Their subjects being the trials and triumphs of

southern families, both black and white.

How their ancestors left old Virginia, Georgia, the

Carolinas, “Goin’ on crost tha mighty Mississippi.

After the war twixt the states, lotsa folks

took tha trip.”

“Figgurin’ the diggins would be

better futher west.

So, they turned to it, an done their best,

fur’s we know they stood the test.

Old women, in the shade, shelling black-eyed peas.

A black gum twig snuff stick, like an arrow, in their cheek.

A dip of head, spit,

Then speak—

“Yes, hit’s shore hot ‘n dry. Sun’s mighty wom. But,

yestiddy evenin’, I heers an ol rain crow—

So, hit’s boun’ to rain,

don’cha know?”

Their knotted joints, stooped shoulders,

and work crooked backs —

Attested to the tons they had dragged, through

sun drenched fields, in cotton sacks.

These old ones are gone now,

they’ve shed their yokes.

God’s heavenly treasures

reward these folks.

I remember them

from my youth.

They believed in God;

they told the truth.

They developed their philosophy

and their wit,

From decisions made and

bullets bit.

Surviving, then, by an innate

primitive instinct,

That with the easier living now

has become, perhaps extinct.

There was more to Milton’s poem titled “An Old Timer’s Time” that was produced from conversations with Dr. Vaughn and his friend and fellow worker on the lake.

This seasoned and reasoned thinker and literary artist has much from which we can profit. His simple and sincere expression in this opening part of his poem based in real conversations and lively recollections is an example of one person’s practical and profound understanding of life in the rural South.

Milton Watts’ book is titled Poet o’ the Pines: The Accumulated Works of Milton Watts and has many good poems, stories and other narrative materials that will interest you.

He sent me a copy of his book in which he wrote, “My time in time, to you, in Rhyme and Reason, yours, Milton Watts.” He closed his personal word to me with these words in parenthesis “part owner of Texas.”

He insisted that he was sending the book to make sure that I could understand his thinking as one of my readers, saying, “thinking the background it will provide about me, as one of your readers, will make my philosophical thoughts easier for you to understand and easier for me to relate. As a would be writer, I like to know something of my readers. To know more about each other makes understanding easier for the writer and the reader, I’m inclined to think — do you?”

As I have written, Milton then went on to give me permission to use whatever I might desire from his letters or book, writing, “I’m pleased that you are considering using ‘an other word about my “poetry” in future columns. If you get to it, feel free to use what you think appropriate out of Poet o’ the Pines.”

Milton wrote of Dr. John Vaughn, saying, “I miss him. I called him my ‘egg head’ (his head) buddy in need of a “red-neck” (myself) to hold his head on his shoulders for him.”

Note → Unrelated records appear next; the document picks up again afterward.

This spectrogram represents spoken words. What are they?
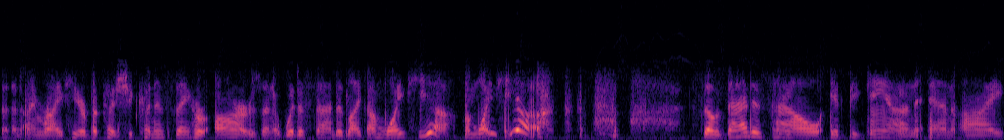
said I'm right here because she couldn't say her R's and it would have sounded like I'm right here. I'm right here. so that is how it began and I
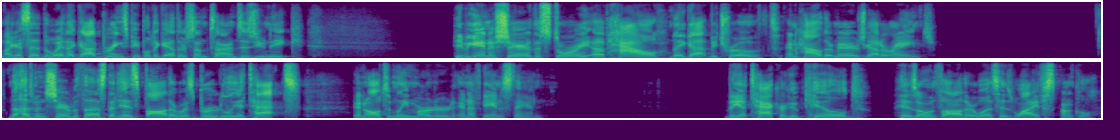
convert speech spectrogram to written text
Like I said, the way that God brings people together sometimes is unique. He began to share the story of how they got betrothed and how their marriage got arranged. The husband shared with us that his father was brutally attacked and ultimately murdered in Afghanistan. The attacker who killed his own father was his wife's uncle.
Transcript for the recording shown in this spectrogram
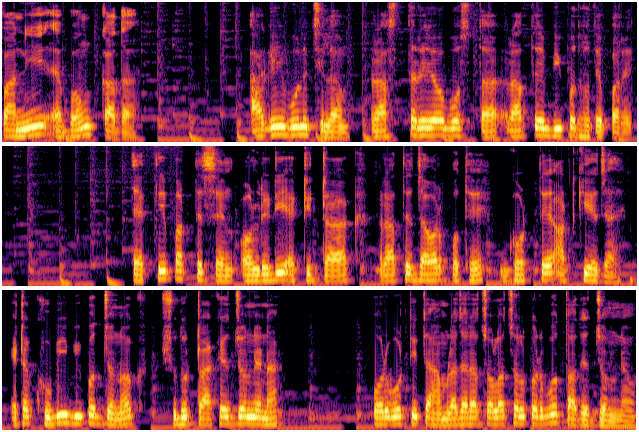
পানি এবং কাদা। আগেই বলেছিলাম, রাস্তার এই অবস্থা রাতে বিপদ হতে পারে। দেখতেই পারতেছেন অলরেডি একটি ট্রাক রাতে যাওয়ার পথে গর্তে আটকিয়ে যায়। এটা খুবই বিপজ্জনক, শুধু ট্রাকের জন্য না, পরবর্তীতে আমরা যারা চলাচল করব তাদের জন্যও।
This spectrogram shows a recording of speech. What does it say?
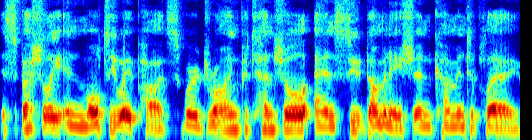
especially in multi way pots where drawing potential and suit domination come into play.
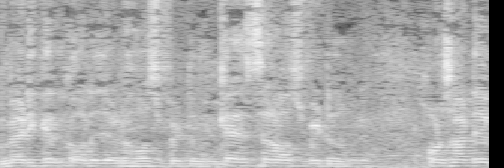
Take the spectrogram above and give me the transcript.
medical college and hospital cancer hospital ਹੁਣ ਸਾਡੇ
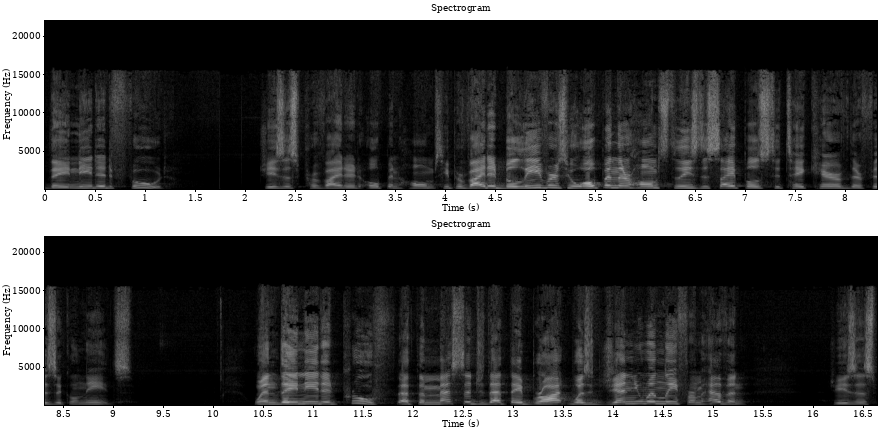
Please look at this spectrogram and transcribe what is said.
they needed food, Jesus provided open homes. He provided believers who opened their homes to these disciples to take care of their physical needs. When they needed proof that the message that they brought was genuinely from heaven, Jesus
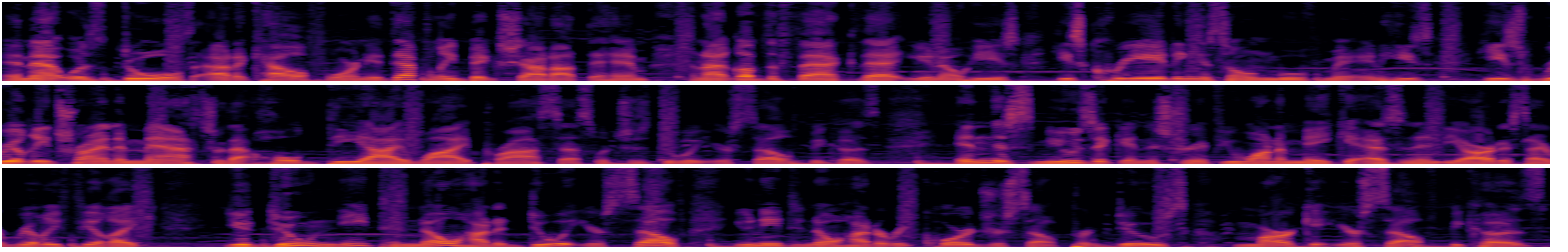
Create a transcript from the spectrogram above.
And that was Duals out of California. Definitely big shout out to him. And I love the fact that, you know, he's he's creating his own movement and he's he's really trying to master that whole DIY process, which is do it yourself because in this music industry, if you want to make it as an indie artist, I really feel like you do need to know how to do it yourself. You need to know how to record yourself, produce, market yourself because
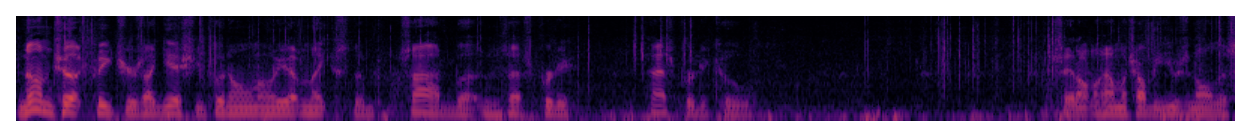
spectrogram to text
nunchuck features, I guess you put on. Oh yeah, it makes the side buttons. That's pretty. That's pretty cool. See, I don't know how much I'll be using all this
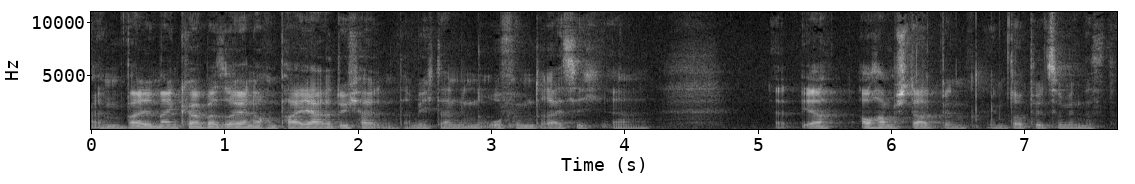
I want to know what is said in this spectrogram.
ähm, weil mein Körper soll ja noch ein paar Jahre durchhalten, damit ich dann in O35 äh, äh, ja, auch am Start bin, im Doppel zumindest.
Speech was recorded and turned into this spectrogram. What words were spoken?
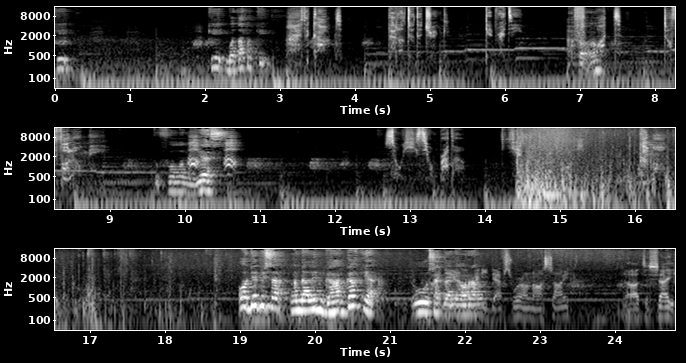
Ki. Ki, buat apa Ki? Uh, what? To follow me. To follow me. Yes. So he's your brother. Yeah. Come on. Oh, dia bisa ngendalin gagak ya? Buset How orang. many deaths were on our side? Hard to say.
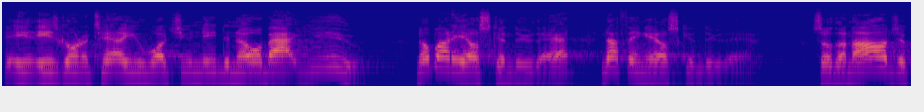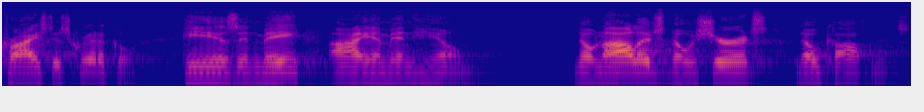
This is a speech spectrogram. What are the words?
he's going to tell you what you need to know about you. Nobody else can do that. Nothing else can do that. So the knowledge of Christ is critical. He is in me, I am in him. No knowledge, no assurance, no confidence.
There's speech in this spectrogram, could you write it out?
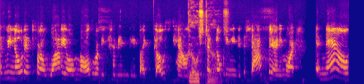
as we noticed for a while, malls were becoming these like ghost towns Ghost because towns. nobody needed to shop there anymore. But now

Dr. Vaughn was a widely read and very important literary figure in Texas, especially in the leadership of the Texas Poetry Society of which he was one of the influential leaders, editors and writers.

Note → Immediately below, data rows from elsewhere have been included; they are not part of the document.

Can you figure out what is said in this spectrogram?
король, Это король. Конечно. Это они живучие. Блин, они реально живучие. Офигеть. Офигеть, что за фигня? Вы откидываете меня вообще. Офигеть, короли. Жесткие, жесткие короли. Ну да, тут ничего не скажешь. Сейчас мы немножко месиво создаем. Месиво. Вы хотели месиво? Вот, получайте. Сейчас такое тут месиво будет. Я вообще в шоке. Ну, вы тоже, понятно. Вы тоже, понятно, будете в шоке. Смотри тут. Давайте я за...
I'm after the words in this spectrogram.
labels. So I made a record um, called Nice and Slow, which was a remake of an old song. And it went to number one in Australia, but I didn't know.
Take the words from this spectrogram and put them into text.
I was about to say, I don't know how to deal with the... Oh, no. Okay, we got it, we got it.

The Watts often hosted Dr. Vaughn, a single, unmarried man, for holidays and dinners where the two writers/poets entertained one another and whoever else shared in the feasting and fellowship.

I would be happy to hear what you think of an old timer’s poetry and book. It is certainly good summer reading and should inspire all of us to think more and write more, live better and listen more.

It is my firm conviction that we need to learn from the past, understand those who have lived and learned from real life. This poem certainly should encourage us to think about these things and to benefit from what has been experienced, expressed and encouraged by all races and generations.

Let me hear from you on what you think about poetry, Dr. John Vaughn and Milton Watts’ poetic expression. What do you think? Share your thoughts with me at You may also reach me by “snail” mail at Dr. Jerry Hopkins, P.O. Box 1363, Marshall, Texas 75671.

Dr. Jerry Hopkins is a retired history professor.